It feels like all the kind of stars have aligned. It’s got a very crucial, contemporary relevance in it’s role in the Middle East, there’s the sort of Dan Brown-ization of the subject and then there’s also the way that Crusader iconography has been adopted and misused and abused by the alt-right as well. So there’s a lot of visibility. It also feels like it’s important that somebody step into this space and go, well actually, calm down. There’s a real story here, it’s not just a prop.
Yeah. I think that’s true. And the way the Templars have been, as you say, misappropriated over the years, and particularly recent years. Right, absolutely now. Look at Anders Behring Breivik, the Norwegian mass murder. He said he was a Templar. He said he and eight other guys had set up a new Order of the Temple in London shortly before he committed his murders in Norway.
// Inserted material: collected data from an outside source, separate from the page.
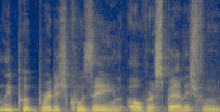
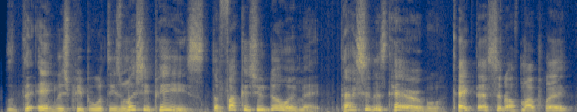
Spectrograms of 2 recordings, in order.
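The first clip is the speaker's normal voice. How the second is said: pitched-up disgusted rant; high mock rant; 10 semitones higher than usual. To chat, ranting about English mushy peas in a pitched-up voice. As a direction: squeal your outrage at the mushy peas.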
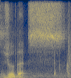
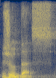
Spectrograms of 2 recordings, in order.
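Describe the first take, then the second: First: Whispered Judas, soft and breathy; softly whispered repetition of Judas. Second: Said in the usual way. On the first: Real, not acted. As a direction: drop to a whisper on the name Judas. Repeats the name in a whisper.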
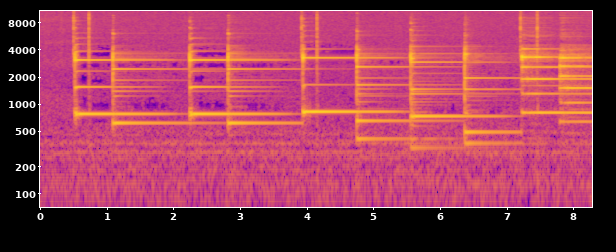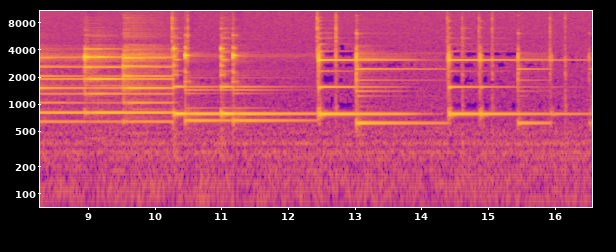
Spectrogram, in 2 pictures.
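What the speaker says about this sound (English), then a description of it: "One of them allows you to change the ringtone and one allows you to change the volume." A series of electronic doorbell chimes, each a short bright melody of ringing tones, played one after another with brief pauses between them.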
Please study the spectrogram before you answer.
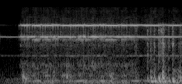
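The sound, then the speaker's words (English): A telephone at Mr. Benny's residence rings in one steady, shrill burst, a bright metallic trill that holds for the whole moment with no voices over it. “how come you're answering the phone?”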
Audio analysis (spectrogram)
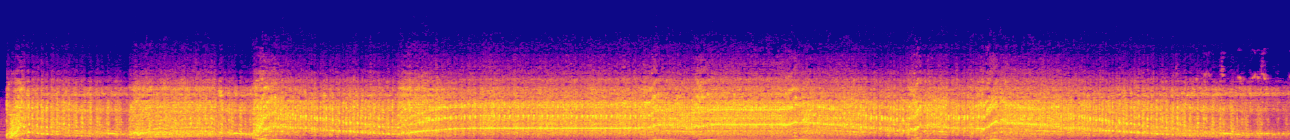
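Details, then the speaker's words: Traxxas XRT conversion: electric motor whine rises and falls with throttle, with high squeaks over the spinning drivetrain. The front and rear diffs are not yet greased. "sounds like a squeaky X-Max. Listen to those squeaks. Listen to that squeak already. Alright. Well, nothing's greased up. I obviously do have to grease up now my front and rear diffs."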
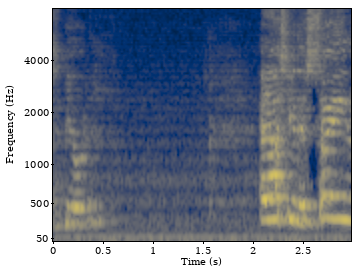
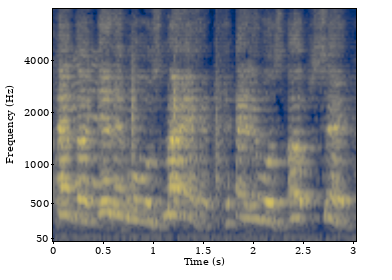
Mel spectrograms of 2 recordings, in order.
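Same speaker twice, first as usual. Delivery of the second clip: preaching at full force; 3 semitones higher than usual. Acted. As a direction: drive it home to the church. Preaching climax with congregation responses.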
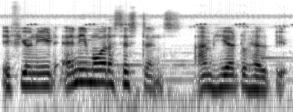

And was very explicitly trying to shroud himself in the imagery of the Templars. I mean, obviously, completely bogus. But nevertheless, that was what he was appropriating.
One of the great things I came across researching the book was that there’s a Mexican drug cartel who call themselves Los Caballeros Templarios. They’ve got their own Templar rule, which is sort of a pastiche of the medieval Templar rule, but it’s also a direct homage to it. It stands up to these good Christian values. And you’d struggle if you didn’t know what it was to understand that this was a code of conduct for a murderous drug cartel. But that’s what it is.
So the potency of the Templar myth, it burst the banks, let’s say, of where it once was.
The Great Fire starts on Channel 5, Wednesday 31 May at 8pm and continues 1 June and 2 June at the same time. Dan Jones’s new book The Templars will be released 7 September – you can pre-order it now from Amazon.co.uk. For more insights into Early Modern Europe, subscribe to All About History for as little as £26.